(Dataset records)
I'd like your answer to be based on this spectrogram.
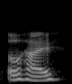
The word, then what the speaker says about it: Ojai: Originates in Ojai, California. I think that's how you say it. Or, or Ojai? Ojai. – Ojai.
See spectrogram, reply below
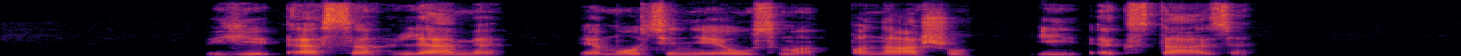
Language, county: Lithuanian, Vilnius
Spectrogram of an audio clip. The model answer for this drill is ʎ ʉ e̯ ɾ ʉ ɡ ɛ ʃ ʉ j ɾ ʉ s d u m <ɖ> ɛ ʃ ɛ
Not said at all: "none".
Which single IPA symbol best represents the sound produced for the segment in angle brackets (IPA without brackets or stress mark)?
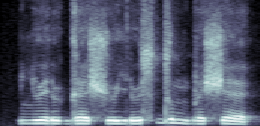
b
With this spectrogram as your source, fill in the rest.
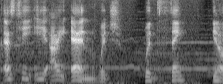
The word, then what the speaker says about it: Stein: that because it's spelled s-t-e-i-n which would think you know everybody would think that they'd automatically pronounce it stein because that's like a beer stein but yeah i've heard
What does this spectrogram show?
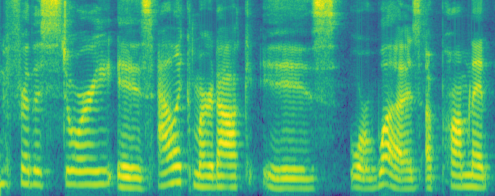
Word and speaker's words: Murdaugh: importance of the name Murdoch Alec Murdoch is pronounced Alec Murdock but if you were pronounce it phonetically it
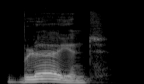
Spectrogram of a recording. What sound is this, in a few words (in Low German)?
"bleujend", kaevels platt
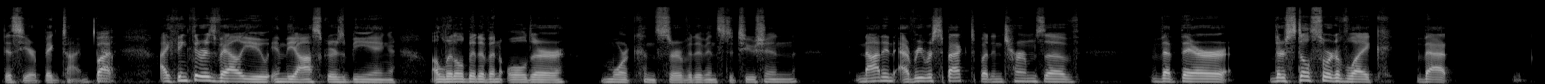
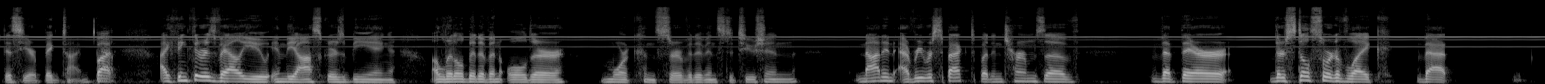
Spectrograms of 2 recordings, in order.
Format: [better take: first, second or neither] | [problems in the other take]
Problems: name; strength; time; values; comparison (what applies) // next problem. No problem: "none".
first | high-pitched whine; noticeable; throughout; 3.5 kHz, 15 dB below the speech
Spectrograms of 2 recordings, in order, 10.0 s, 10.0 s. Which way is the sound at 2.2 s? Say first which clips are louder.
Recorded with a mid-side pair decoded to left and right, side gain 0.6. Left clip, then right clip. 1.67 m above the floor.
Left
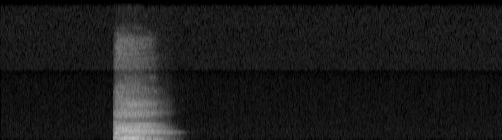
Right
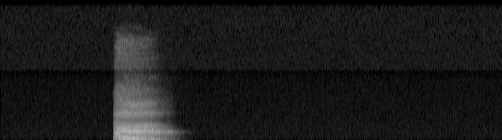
Left 2 dB; 45° left.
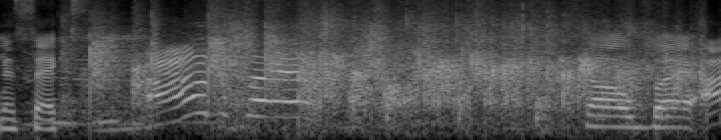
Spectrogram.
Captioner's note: audience applauding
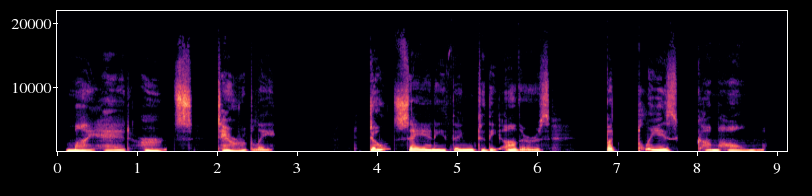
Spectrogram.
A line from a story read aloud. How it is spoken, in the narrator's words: said quietly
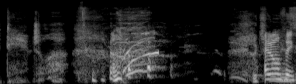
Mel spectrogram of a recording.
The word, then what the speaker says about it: Tangela: to say the name Tangela out loud because I'm pretty sure the Pokemon's name is pronounced Tangela, but I have met in real life a woman named Tangela, Huh.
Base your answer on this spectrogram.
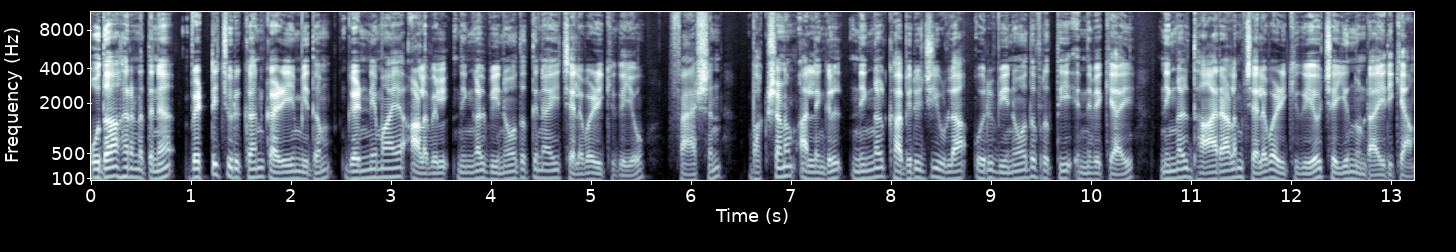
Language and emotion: Malayalam, neutral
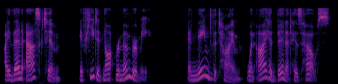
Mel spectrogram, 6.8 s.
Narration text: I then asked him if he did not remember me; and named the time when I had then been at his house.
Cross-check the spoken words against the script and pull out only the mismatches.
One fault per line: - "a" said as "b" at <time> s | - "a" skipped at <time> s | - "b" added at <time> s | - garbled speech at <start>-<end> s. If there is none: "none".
- "then" skipped at 5.5 s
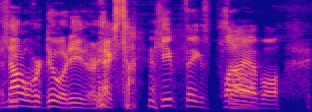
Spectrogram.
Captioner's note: laughing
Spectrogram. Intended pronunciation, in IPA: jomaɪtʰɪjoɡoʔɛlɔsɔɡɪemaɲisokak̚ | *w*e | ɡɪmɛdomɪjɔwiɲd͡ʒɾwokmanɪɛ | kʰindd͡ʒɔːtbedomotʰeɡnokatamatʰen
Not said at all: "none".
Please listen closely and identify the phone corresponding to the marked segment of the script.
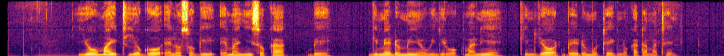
b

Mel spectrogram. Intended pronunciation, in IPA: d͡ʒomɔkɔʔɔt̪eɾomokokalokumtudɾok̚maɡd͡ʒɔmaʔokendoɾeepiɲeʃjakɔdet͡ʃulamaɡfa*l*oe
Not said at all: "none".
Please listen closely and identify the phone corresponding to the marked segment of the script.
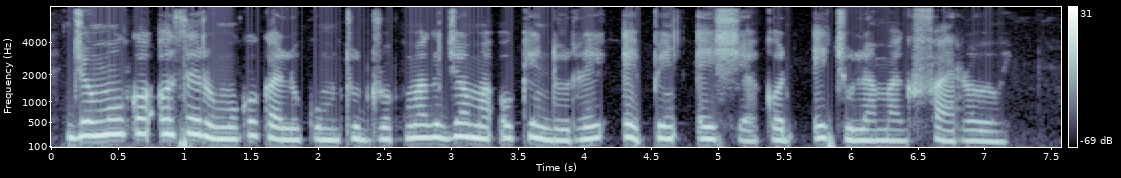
ɾ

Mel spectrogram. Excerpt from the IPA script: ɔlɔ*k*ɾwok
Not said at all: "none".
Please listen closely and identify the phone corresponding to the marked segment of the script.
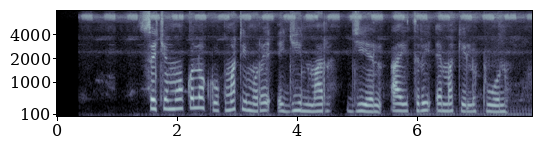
k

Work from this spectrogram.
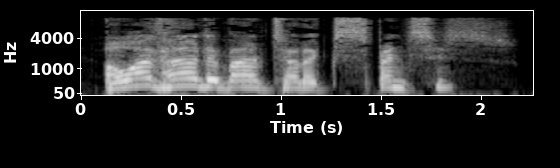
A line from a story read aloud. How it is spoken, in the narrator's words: his mother would shout back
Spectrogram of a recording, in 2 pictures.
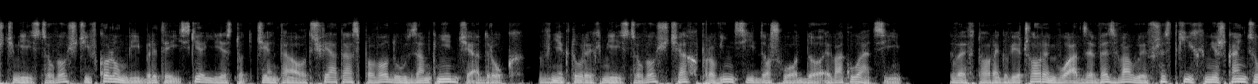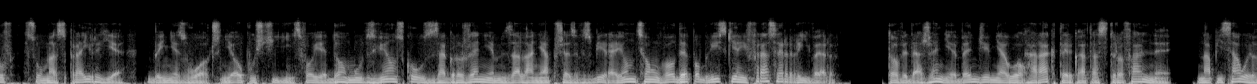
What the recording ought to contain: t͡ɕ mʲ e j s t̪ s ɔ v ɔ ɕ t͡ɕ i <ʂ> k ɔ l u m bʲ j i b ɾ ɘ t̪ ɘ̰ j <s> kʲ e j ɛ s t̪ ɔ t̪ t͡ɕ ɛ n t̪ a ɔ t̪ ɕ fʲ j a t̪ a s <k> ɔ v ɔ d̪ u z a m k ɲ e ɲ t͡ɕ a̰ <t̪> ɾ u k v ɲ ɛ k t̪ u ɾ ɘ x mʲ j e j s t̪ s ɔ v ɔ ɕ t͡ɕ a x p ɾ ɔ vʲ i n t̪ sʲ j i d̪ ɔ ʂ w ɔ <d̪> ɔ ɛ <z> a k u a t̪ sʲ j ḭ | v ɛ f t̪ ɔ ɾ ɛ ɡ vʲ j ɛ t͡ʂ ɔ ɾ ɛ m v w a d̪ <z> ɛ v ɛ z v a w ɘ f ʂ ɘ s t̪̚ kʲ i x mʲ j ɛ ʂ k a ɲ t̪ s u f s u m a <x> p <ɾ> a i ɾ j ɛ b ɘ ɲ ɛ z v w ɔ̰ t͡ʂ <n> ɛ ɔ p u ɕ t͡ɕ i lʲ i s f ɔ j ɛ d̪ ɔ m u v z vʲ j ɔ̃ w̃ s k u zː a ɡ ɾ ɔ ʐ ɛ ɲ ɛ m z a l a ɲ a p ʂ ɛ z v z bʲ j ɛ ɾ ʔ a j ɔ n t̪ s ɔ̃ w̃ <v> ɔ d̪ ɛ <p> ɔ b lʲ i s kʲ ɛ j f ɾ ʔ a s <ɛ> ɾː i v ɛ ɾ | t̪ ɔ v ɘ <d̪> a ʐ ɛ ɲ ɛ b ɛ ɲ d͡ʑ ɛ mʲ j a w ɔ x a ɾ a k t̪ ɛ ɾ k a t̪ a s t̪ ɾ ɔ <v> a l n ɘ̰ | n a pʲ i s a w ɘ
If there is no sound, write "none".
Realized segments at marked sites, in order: f, s, p, d̪, d̪, v, z, s, ɾ, ɲ, v, p, ɛ, d̪, f

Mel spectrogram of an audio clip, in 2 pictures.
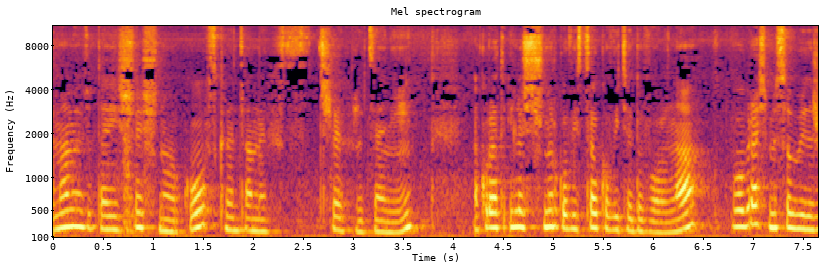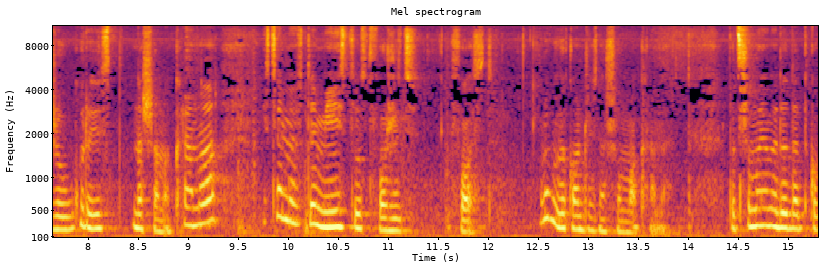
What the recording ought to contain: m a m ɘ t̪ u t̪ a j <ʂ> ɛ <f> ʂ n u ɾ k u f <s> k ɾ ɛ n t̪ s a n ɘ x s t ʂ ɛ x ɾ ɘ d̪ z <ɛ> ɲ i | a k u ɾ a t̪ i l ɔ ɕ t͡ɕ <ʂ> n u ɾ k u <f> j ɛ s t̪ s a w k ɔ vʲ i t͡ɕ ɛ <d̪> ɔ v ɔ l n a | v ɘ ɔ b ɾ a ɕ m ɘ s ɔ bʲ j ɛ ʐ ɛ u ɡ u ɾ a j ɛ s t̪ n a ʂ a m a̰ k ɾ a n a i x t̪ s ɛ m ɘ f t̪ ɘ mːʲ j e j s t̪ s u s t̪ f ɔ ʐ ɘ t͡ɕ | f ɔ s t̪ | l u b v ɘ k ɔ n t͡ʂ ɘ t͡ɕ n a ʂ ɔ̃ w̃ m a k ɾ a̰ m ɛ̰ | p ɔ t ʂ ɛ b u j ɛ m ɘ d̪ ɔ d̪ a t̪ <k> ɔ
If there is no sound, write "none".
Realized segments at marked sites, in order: ʂ, ɕ, s, ɛ, ʂ, f, d̪, k

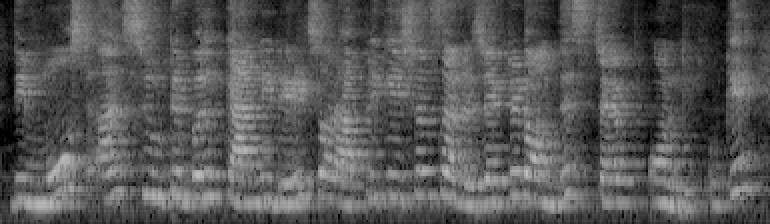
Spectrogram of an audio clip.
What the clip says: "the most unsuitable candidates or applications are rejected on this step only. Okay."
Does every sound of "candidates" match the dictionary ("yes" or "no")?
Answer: yes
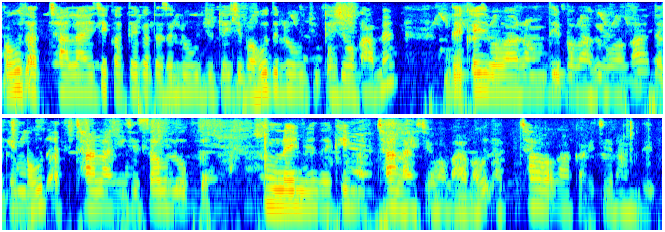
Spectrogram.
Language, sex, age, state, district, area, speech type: Maithili, female, 45-60, Bihar, Araria, rural, spontaneous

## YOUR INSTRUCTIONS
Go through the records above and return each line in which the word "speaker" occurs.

## ANSWER TO THE EXERCISE
The word, then what the speaker says about it: Ojai: Originates in Ojai, California. I think that's how you say it. Or, or Ojai? Ojai. – Ojai.
The word, then what the speaker says about it: Stein: that because it's spelled s-t-e-i-n which would think you know everybody would think that they'd automatically pronounce it stein because that's like a beer stein but yeah i've heard
Word and speaker's words: Murdaugh: importance of the name Murdoch Alec Murdoch is pronounced Alec Murdock but if you were pronounce it phonetically it
The word, then what the speaker says about it: Tangela: to say the name Tangela out loud because I'm pretty sure the Pokemon's name is pronounced Tangela, but I have met in real life a woman named Tangela, Huh.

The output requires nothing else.